After impressing audiences at the Berlin Film Festival earlier this year, New Zealand film One Thousand Ropes arrives in cinemas for local audiences, and is most certainly one of our stories well worthy of the telling.
Strong, powerful performances anchor Tusi Tamasese's second feature, his vision once again brought to life by gifted cinematographer Leon Narby.
Tamasese has the instinct to let Narby's dreamlike pictures breathe, to find their own life, allowing his characters and their story to do the same.
Like Tamasese's first award-winning film The Orator, One Thousand Ropes is once again rooted in his Samoan culture and told mostly in his mother tongue. There is one significant difference between the two; the filmmaker sets his latest story not in Samoa but in Wellington.
And it immediately struck me how important stories like these are, stories which show who we are as New Zealanders, the myriad cultures which identify us as one, yet each with their own very distinctive heartbeat and voice.
At the centre of this new tale is Maea (Uelese Petaia). A traditional healer, he is visited by local pregnant women, caring for them on their journey to motherhood.
The fractious mix of the old and the new, modern healthcare and support versus the traditional methods of midwifery is both insightful and thought-provoking, as Maea tries as best he can to straddles both worlds.

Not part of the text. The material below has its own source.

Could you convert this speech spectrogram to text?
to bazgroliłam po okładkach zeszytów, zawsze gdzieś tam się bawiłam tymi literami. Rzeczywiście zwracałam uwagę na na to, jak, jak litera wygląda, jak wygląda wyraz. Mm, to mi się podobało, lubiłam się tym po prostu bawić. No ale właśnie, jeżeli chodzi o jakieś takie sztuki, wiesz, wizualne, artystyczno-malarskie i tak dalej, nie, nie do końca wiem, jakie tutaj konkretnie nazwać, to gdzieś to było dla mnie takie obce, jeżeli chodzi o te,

He also works in a local bakery, kneading the fresh dough and trying to keep the peace between his two co-workers - one an aggressive older bully, the other much younger, and growing stronger.
It's clear Maea's past haunts him, and when his estranged daughter Ilisa (Frankie Adams) arrives on his doorstep beaten and pregnant he must confront those demons, and so must she.
There is a palpable evil lurking in Maea's home, and his daughter is convinced that evil must first be faced, before they can banish their own ghosts.
There are many strands to this narrative, all woven together in a gentle and very compelling way.
It's about family, and redemption of course, it's about new life, and death; all coming together to form an intimate, confronting and haunting story which I found profoundly moving, otherworldly yet deeply rooted in the here and now.